I am a 24 year old male who herniated a disc in my lower back (L4-L5 region) about 14 months ago playing roller hockey. When it first happened I couldn't walk without a limp. The pain shot straight through my left glut and down my left leg.

A few months later, it healed to the point where I could walk without a limp and could participate in practically any physical activity without any pain. I resumed my recreational soccer, tennis, basketball, swimming, running, elliptical, you name it. Until this day I can and do play all of these sports on a regular basis. However, all is not well with my disc.

When my disc "healed" it never healed 100%. It kept getting better and better until it plateaued at around 90%. Here are the movements that trigger intense pain down my leg:

-Bending over to touch my toes while keeping my legs straight
-While sitting, touching my chin to my neck

These movements are especially noticeable right when I wake up in the morning. It has been almost a year and this hasn't gone away. I am thankful that it has not hindered my ability to perform any physical challenge but a few questions linger in the back of my mind:

1. Will this ever heal 100%? Like I said, I'm very thankful that I'm not incapacitated in any way but I would like to know if there is anything that can be done to get it back to 100% or if I should just live with the 90%.

2. Could this potentially get worse if I keep playing the sports I play? I am a very active recreational athlete and, luckily, I am able to play all of them without any ensuing pain. Will I pay for this in the long run? Essentially, what is the worst that could happen?

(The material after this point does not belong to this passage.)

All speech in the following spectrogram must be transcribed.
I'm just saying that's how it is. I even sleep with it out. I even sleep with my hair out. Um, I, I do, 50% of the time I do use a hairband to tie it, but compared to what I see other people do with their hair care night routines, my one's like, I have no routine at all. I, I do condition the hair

3. Do I need surgery to fully correct this? Doctors have advised against this option, saying that I am young and it should heal on its own. Surgery often entails complications of scar tissue which could be disastrous in an area that sensitive. I would rather not go under the knife but may consider it if it means a return to normality.

4. Should I see a chiropractor? I have heard good and bad things about chiropractors. For one, their field of study is essentially a cult practice of medicine and doctors do not recommend it. However, I know specific patients who swear by them. Could a chiropractor even do anything in my case?

Back problems at this young of an age are scary but I have been lucky thus far. I know that it could have been a lot worse but I also know that pro athletes have recovered and returned to action from similar ailments. I would like to know how they did that and if that type of rehabilitation is available for me.

Thanks in advance for any and all answers.